Energy and Climate: Where the Presidential Candidates Stand
During this presidential election campaign the two major candidates hold views on energy and the environment that are pretty much diametrically opposed.
Donald Trump has denied that climate change is a man-made phenomenon and has been quoted as saying it is hoax perpetrated by the Chinese. “I consider climate change to be not one of our big problems,” he said on the campaign trail. Trump supports the growth in the use of fossil fuels, including coal, as well as nuclear power, and has said that green energy programs would imperil jobs.
Hilary Clinton intends to continue the policies of the Obama administration with regard to promoting clean energy and renewables. She has emphasized support for dramatically expanding the use of solar power in the U.S. and regards climate change as an existential threat.
Trump has said that he will make the United States 100 percent energy independent—without dealing with impact on energy trade that this would produce—and that “energy independence is a requirement if America is to become great again.”
While campaigning in coal country, Trump said that “we have to protect your coal industry which is being decimated” by EPA regulations, and that “we are going to bring the coal industry back 100 percent.”
He has also said, “I’m in favor of nuclear energy, very strongly in favor of nuclear energy.”
Trump has suggested clean energy policies to reduce CO2 emissions would “imperil jobs” and “the middle class and lower classes.” He has discounted the “negative impact of natural gas, oil, and coal”
and has opined that green energy programs are “really just an expensive way of making the tree-huggers feel good about themselves.”
Hillary Clinton has stated, “With the right investments, we’ll create good-paying jobs and make America the world’s clean energy superpower.”
She also champions the use of solar power, saying that she’ll set a goal of having half a billion solar panels in the U.S. by 2020. “And I want us to generate enough renewable electricity to power every home in America in the next 10 years,” she added.
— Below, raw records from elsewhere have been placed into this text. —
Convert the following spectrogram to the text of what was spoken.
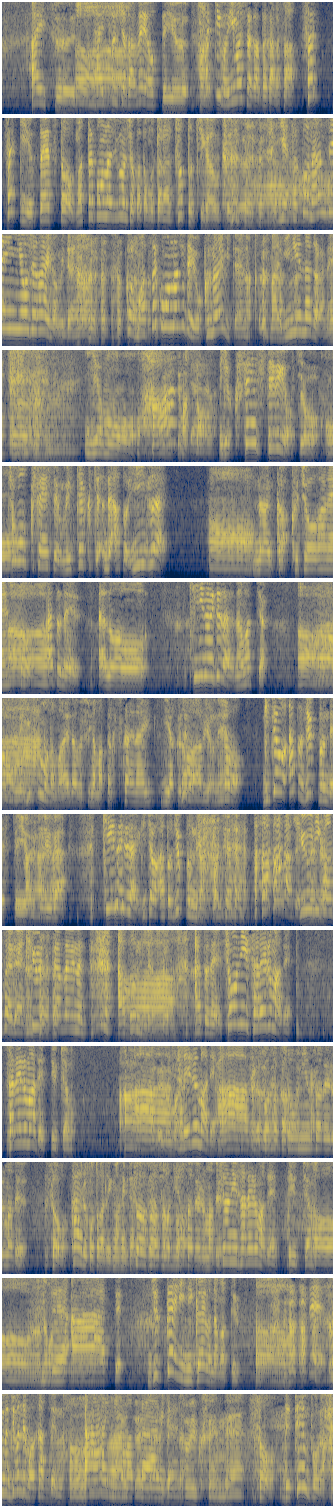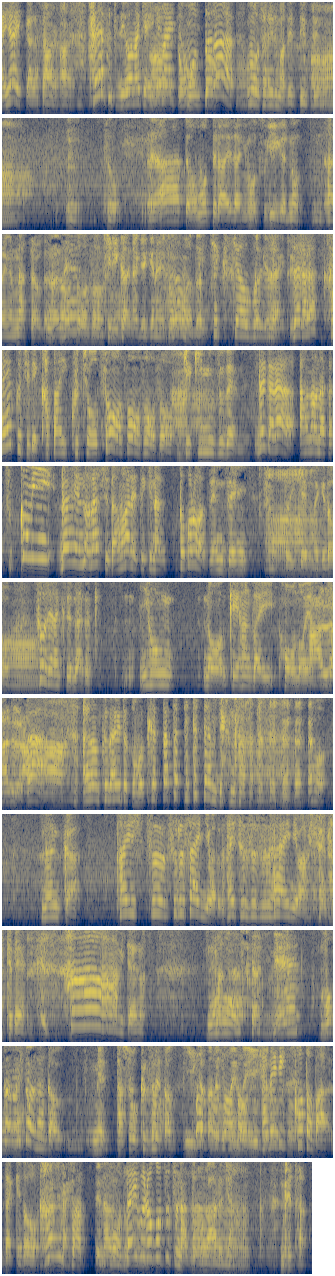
アイスに退出しちゃダメよっていうさっきも言いましたがだからさささっき言ったやつと全く同じ文章かと思ったらちょっと違うっていう。いやそこなんで引用じゃないのみたいな。これ全く同じでよくないみたいな。まあ人間だからね。いやもうはあみたいな。いや苦戦してるよ。超苦戦してる。めちゃくちゃ。であと言いづらい。なんか。口調がね。そう。あとねあのー気抜いてたらなまっちゃうああそうだね。いつもの前倒しが全く使えない役ではあるよね。そう。そう。議長あと10分ですっていうセリフが気抜いてたら議長あと10分です。っ て急に関西弁。急に関西弁になって後になっちゃう。あとね承認されるまで。されるまでって言っちゃうの。あーされるまで。ああそういうことか。承認されるまで。そう。帰ることができませんみたいな。そうそうそうそう。承認されるまで。承認されるまでって言っちゃうの。ああであーって10回に2回はなまってる。あでうん自分でも分かってんの。ああ今なまったみたいな。そういう苦戦ね。そう。でテンポが速いからさ、はいはい。早口で言わなきゃいけないって思った。らもうされるまでって言ってるうんそう。あであーって思ってる間にもう次のあれがなっちゃうからね。そうそうそう切り替えなきゃいけないですそう。よまた。めちゃくちゃ覚えづらい。だから早口で硬い口調そうそうそうそう。激ムズだよねだからあのなんかツッコミらへんのラッシュ黙れ的なところは全然スッといけるんだけどそうじゃなくてなんか日本の軽犯罪法のやつあるある。とかあのくだりとかも「タッタッタッタッタッタ」みたいな。もうなんか退出する際にはとか退出する際にはみたいになってて「はあ」みたいな。もう、まあ確かにね。他の人はなんかね多少崩れた言い方でも全然いいけど。喋り言葉だけど関西ってなるともうだいぶロボつつなところあるじゃん。うん。出た。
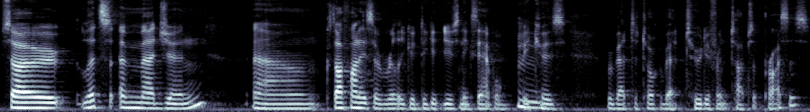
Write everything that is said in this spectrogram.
So let's imagine because um, I find it's a really good to get use an example mm. because we're about to talk about two different types of prices.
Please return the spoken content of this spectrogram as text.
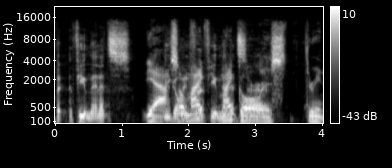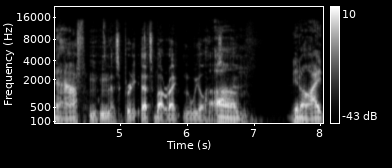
but a few minutes, Yeah, You go so in for my a few my goal or- is three and a half. hmm that's a pretty. That's about right in the wheelhouse. Um, you know, I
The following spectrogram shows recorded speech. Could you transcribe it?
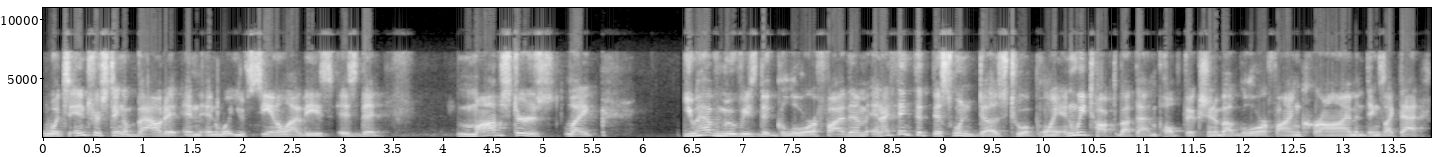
what's interesting about it, and and what you see in a lot of these, is that mobsters like you have movies that glorify them and i think that this one does to a point and we talked about that in pulp fiction about glorifying crime and things like that.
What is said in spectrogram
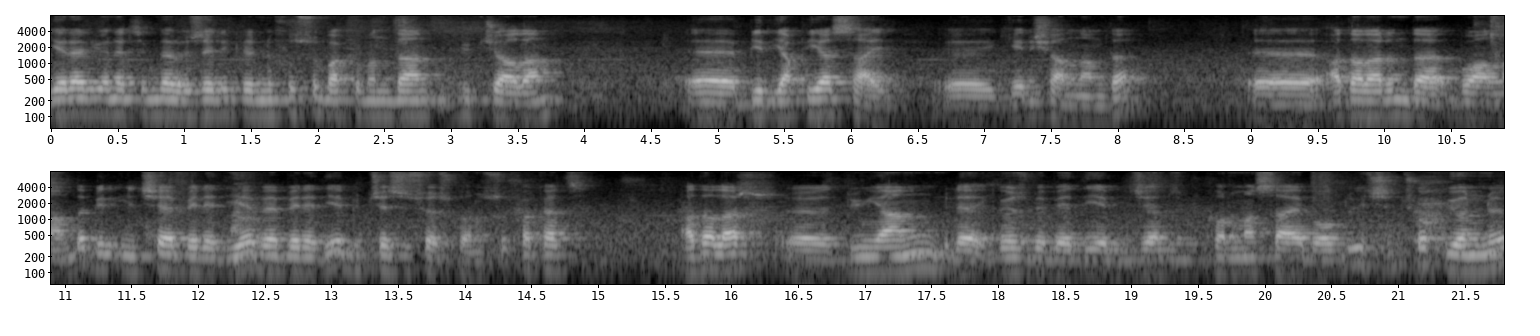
yerel yönetimler özellikle nüfusu bakımından bütçe alan bir yapıya sahip geniş anlamda. Adaların da bu anlamda bir ilçe belediye ve belediye bütçesi söz konusu. Fakat adalar e, dünyanın bile göz bebeği diyebileceğimiz bir konuma sahip olduğu için çok yönlü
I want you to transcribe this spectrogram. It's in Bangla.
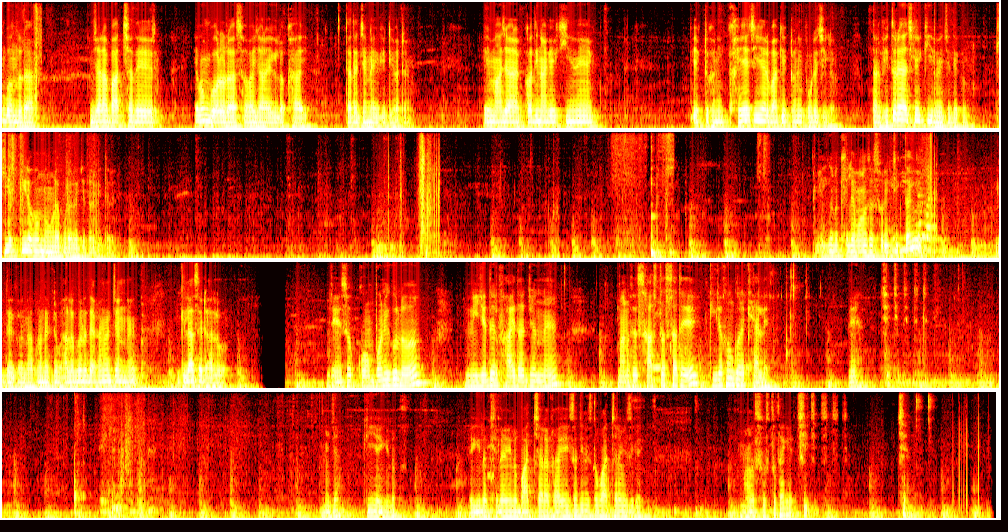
বন্ধুরা, যারা বাচ্চাদের এবং বড়রা সবাই যারা এগুলো খায়, তাদের জন্য এই ভিডিওটা। এই মাজা কদিন আগে কিনে একটুখানি খেয়েছি আর বাকি একটুখানি পড়েছিল। তার ভিতরে আজকে কি হয়েছে দেখুন। কি কীরকম নোংরা পড়ে রয়েছে তার ভিতরে। এইগুলো খেলে মানুষের শরীর ঠিক থাকবে? দেখুন আপনাদেরকে ভালো করে দেখানোর জন্য গ্লাসে ঢালবো। যেসব কোম্পানিগুলো নিজেদের ফায়দার জন্যে মানুষের স্বাস্থ্যের সাথে কীরকম করে খেলে। ছি, ছি, ছি, ছি, এই যে কি এইগুলো? এইগুলো খেলে এগুলো বাচ্চারা খায় এইসব জিনিস তো বাচ্চারা বেশি খায়। মানুষ সুস্থ থাকে? ছি ছি ছি ছি,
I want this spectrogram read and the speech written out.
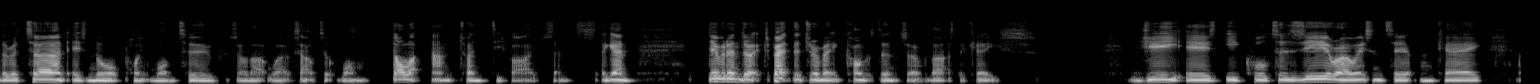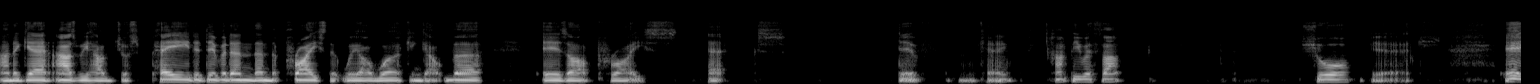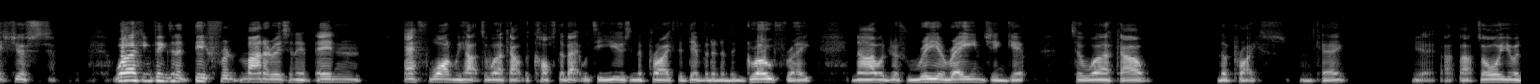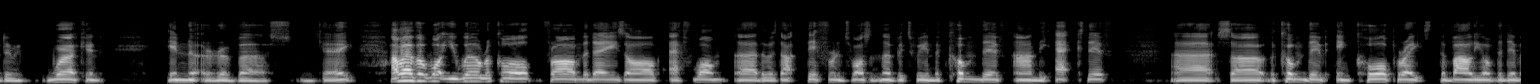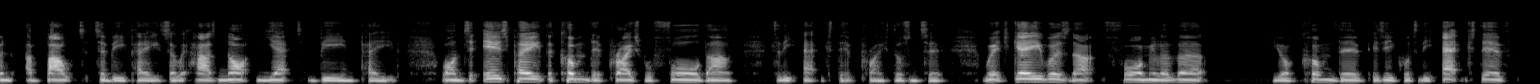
The return is 0.12, so that works out at $1.25. Again, dividends are expected to remain constant, so if that's the case, G is equal to zero, isn't it? Okay, and again, as we have just paid a dividend, then the price that we are working out there is our price X div. Okay, happy with that? Sure, yeah. It's, just working things in a different manner, isn't it? In F1, we had to work out the cost of equity using the price, the dividend, and the growth rate. Now we're just rearranging it to work out the price. Okay, yeah, that, that's all you are doing, working in reverse. Okay. However, what you will recall from the days of F1, uh, there was that difference, wasn't there, between the cum div and the x div. Uh, so the cum div incorporates the value of the dividend about to be paid. So it has not yet been paid. Once it is paid, the cum div price will fall down to the ex-div price, doesn't it? Which gave us that formula that your cum div is equal to the ex-div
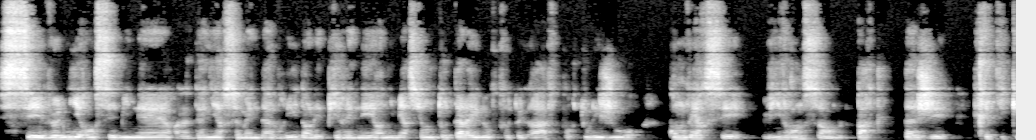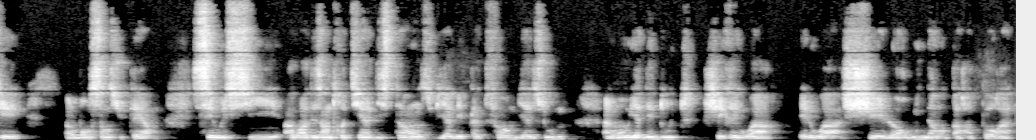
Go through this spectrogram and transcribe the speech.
c'est venir en séminaire la dernière semaine d'avril dans les Pyrénées en immersion totale avec nos photographes pour tous les jours converser, vivre ensemble, partager, critiquer, dans le bon sens du terme. C'est aussi avoir des entretiens à distance via les plateformes, via Zoom, à un moment où il y a des doutes chez Grégoire, Éloi, chez Laure Winant par rapport à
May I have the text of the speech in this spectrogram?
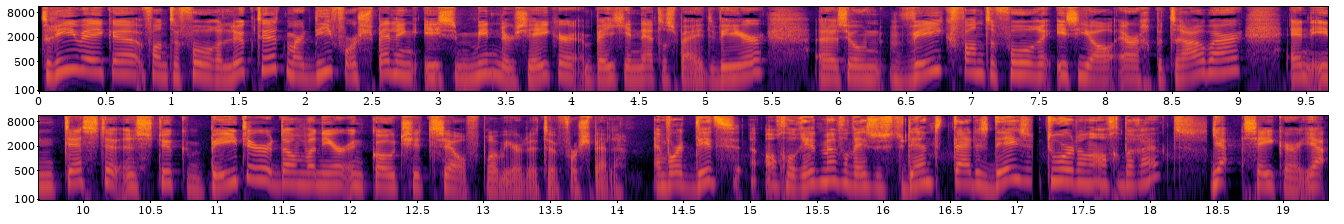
Drie weken van tevoren lukt het, maar die voorspelling is minder zeker. Een beetje net als bij het weer. Uh, Zo'n week van tevoren is hij al erg betrouwbaar. En in testen een stuk beter dan wanneer een coach het zelf probeerde te voorspellen. En wordt dit algoritme van deze student tijdens deze tour dan al gebruikt? Ja, zeker. Ja.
Clinton is on record supporting the Obama administration’s Clean Power Plan, calling it “a significant step forward in meeting the urgent threat of climate change.” She wants to “implement all of the president’s executive actions on climate and quickly move to make a bridge from coal to natural gas to clean energy.”
Clinton would also “reduce the amount of oil consumed in the United States and around the world,” and would promote the development of advanced biofuels and “expand the overall contribution that renewable fuels make to our national fuel supply.”